Skip to Content

Opinion: Environment

#IamAg! Meet Ivan, an Agronomist from Serbia

Ivan Tupajic Ivan Tupajic

This is the sixth post in our series “I am Agriculture”, that showcases the many careers available to young people in agriculture. Today’s post comes from Ivan Tupajic, an agronomist who works at a plant breeding station in Serbia.

My family and I live in a small and beautiful town of Kosjerić in Western Serbia, but my parents come from the countryside. That’s why we’re “weekend farmers”, as I like to say. Our estate is located not far away from the town and I have been doing agricultural work since I was a little child. I have always been in touch with agriculture, and beside farm animals that we keep, we also produce raspberries and process plums.

I never imagined that I would become an agriculture engineer one day. At first I wanted to study political sciences, after that I wanted to study law, after that literature, biology, but after watching a TV show about agriculture I decided to enrol in the Faculty of Agriculture in Belgrade. I have never regretted it. I realized its advantage over other faculties. No matter how much mankind develops, people will always eat. A Byzantine proverb goes as follows: “When a person is full they have a thousand wishes, but a hungry person has only one.”

After I finished my studies, my mentor suggested that I go and do an internship in a company called “SUPERIOR”, the first private plant breeding station in Serbia. This company is engaged in development of new vegetable and corn varieties and hybrids, mainly through traditional plant breeding techniques such as crossing and selection from given genetic diversity. This allows us to breed vegetables that are better tasting, have a longer shelf life or are more resilient.

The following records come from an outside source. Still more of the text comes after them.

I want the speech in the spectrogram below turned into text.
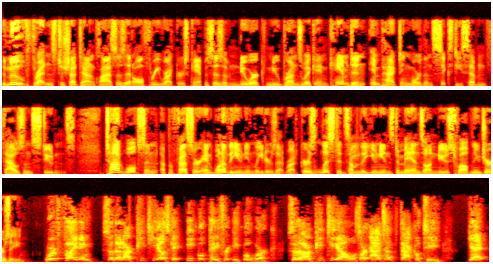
The move threatens to shut down classes at all three Rutgers campuses of Newark, New Brunswick, and Camden, impacting more than 67,000 students. Todd Wolfson, a professor and one of the union leaders at Rutgers, listed some of the union's demands on News 12 New Jersey. We're fighting so that our PTLs get equal pay for equal work, so that our PTLs, our adjunct faculty, get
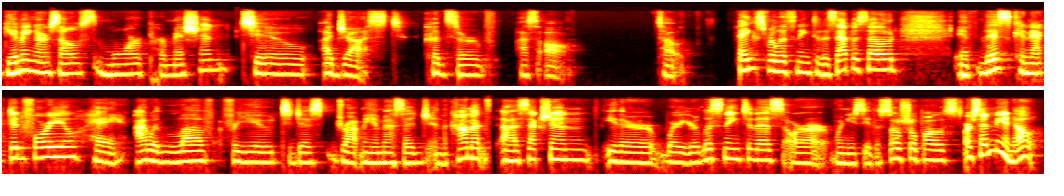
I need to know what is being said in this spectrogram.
giving ourselves more permission to adjust could serve us all. So, thanks for listening to this episode. If this connected for you, hey, I would love for you to just drop me a message in the comments uh, section, either where you're listening to this or when you see the social post, or send me a note.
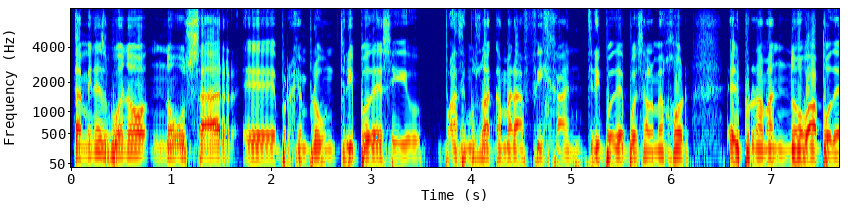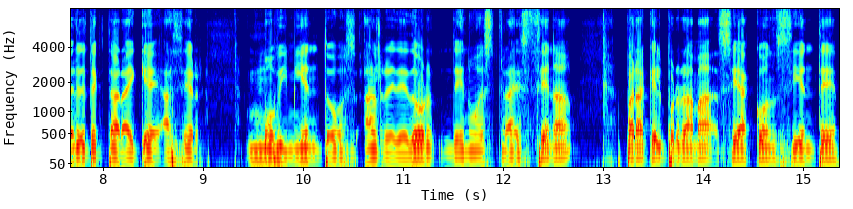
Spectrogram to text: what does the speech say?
También es bueno no usar, eh, por ejemplo, un trípode. Si hacemos una cámara fija en trípode, pues a lo mejor el programa no va a poder detectar. Hay que hacer movimientos alrededor de nuestra escena para que el programa sea consciente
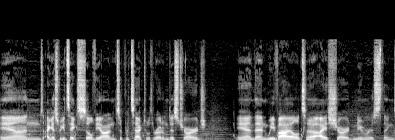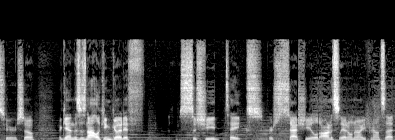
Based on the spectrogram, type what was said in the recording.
and I guess we can take Sylveon to protect with Rotom Discharge, and then Weavile to Ice Shard numerous things here. So, again, this is not looking good if Sashid takes, or Sashield, honestly I don't know how you pronounce that,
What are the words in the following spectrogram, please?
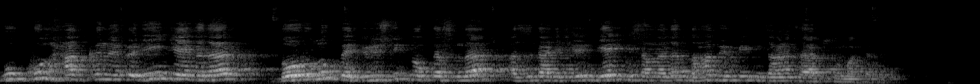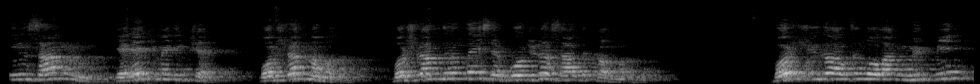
bu kul hakkını ödeyinceye kadar doğruluk ve dürüstlük noktasında aziz kardeşlerim diğer insanlardan daha büyük bir imtihana tabi tutulmaktadır. İnsan gerekmedikçe borçlanmamalı. Borçlandığında ise borcuna sadık kalmalıdır. Borç yükü altında olan mümin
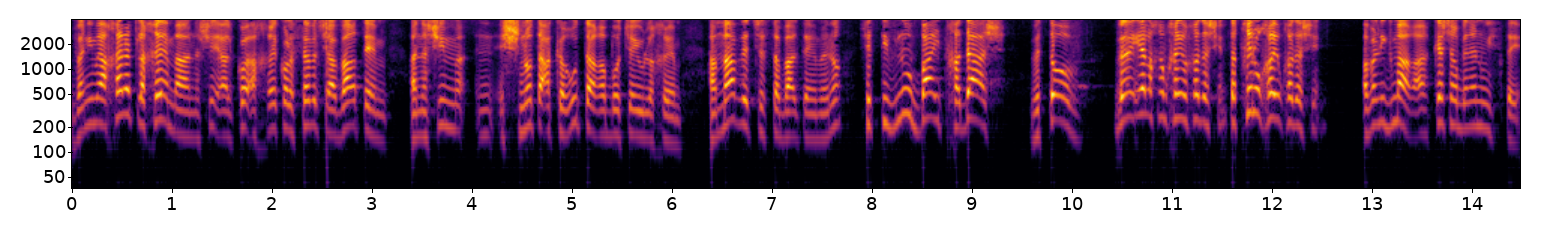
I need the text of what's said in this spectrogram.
ואני מאחלת לכם, האנשים, אחרי כל הסבל שעברתם, אנשים, שנות העקרות הרבות שהיו לכם, המוות שסבלתם ממנו, שתבנו בית חדש וטוב, ויהיה לכם חיים חדשים. תתחילו חיים חדשים. אבל נגמר, הקשר בינינו יסתיים.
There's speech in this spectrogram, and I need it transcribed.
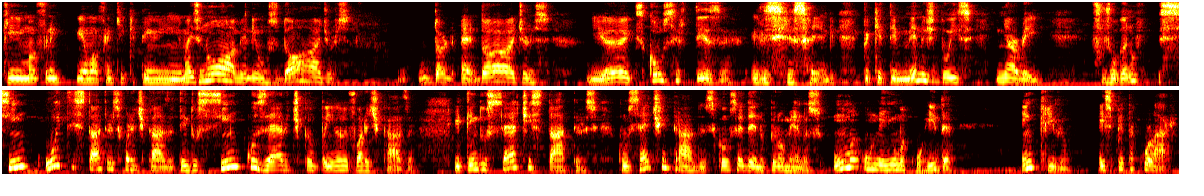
que uma, franquia, uma franquia que tem mais nome ali, uns Dodgers, Do, é, Dodgers, Yankees, com certeza ele seria Sayang, porque tem menos de 2 em array, jogando 8 starters fora de casa, tendo 5-0 de campanha fora de casa, e tendo 7 starters com 7 entradas, concedendo pelo menos uma ou nenhuma corrida, é incrível, é espetacular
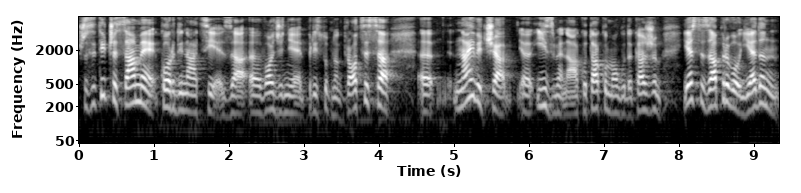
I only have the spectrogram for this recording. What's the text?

After I came to the company it was decided that I would help the researchers involved in selection process. I had the opportunity to actively participate in crossing and pollination of tomatoes, pepper, corn and melons. We also grew new types of cabbage. I attended the company meetings and had the honour to represent the company at agricultural fairs. The company director treats his employees very well indeed. After two and a half months in this company I was offered a job there and I accepted it.

So, why do I think young people are not interested in agriculture? The biggest problem in Serbia, but I also believe in other places in the world, is that we are forced to think that we should live in cities, and that it is some sort of humiliation to live and work on the countryside. The consequences are stronger migrations from the countryside into the cities and a question, which is posed more and more often: “Who is going to feed us when the existing farmer structures get old and there is no one to replace them?” What can we do as young agriculture engineers?

I think we should find unique examples of young people who went back to their farms and who are successful in their work and promote their stories. We should also get out of our “comfort zone” and face the problems on the field by organising various lectures and creative workshops at various levels for the youth, paying special attention to children, in order for them to connect with agriculture in the way I did when I was a child. We could also connect with the organisations, which aren’t connected to food directly (e.g. sports, culture, music, art) in order to raise consciousness and create all conditions for the young people to live on the countryside.

My advice to be successful in an agricultural career is to not only focus on passing the exams and finishing all your tasks. Tomorrow you will be the one who will feed the people and you must know how to produce healthy food. Your worth will only be equal to what you know. Make sure that you collect all the books in the field, because you never know what you will do in the future and which information may be useful.

Are you a young professional in agriculture with a story to share? Tweet us using #IamAg to join our campaign to inspire more young people to get involved in agricultural careers.

Leave a Comment

This site uses Akismet to reduce spam. Learn how your comment data is processed.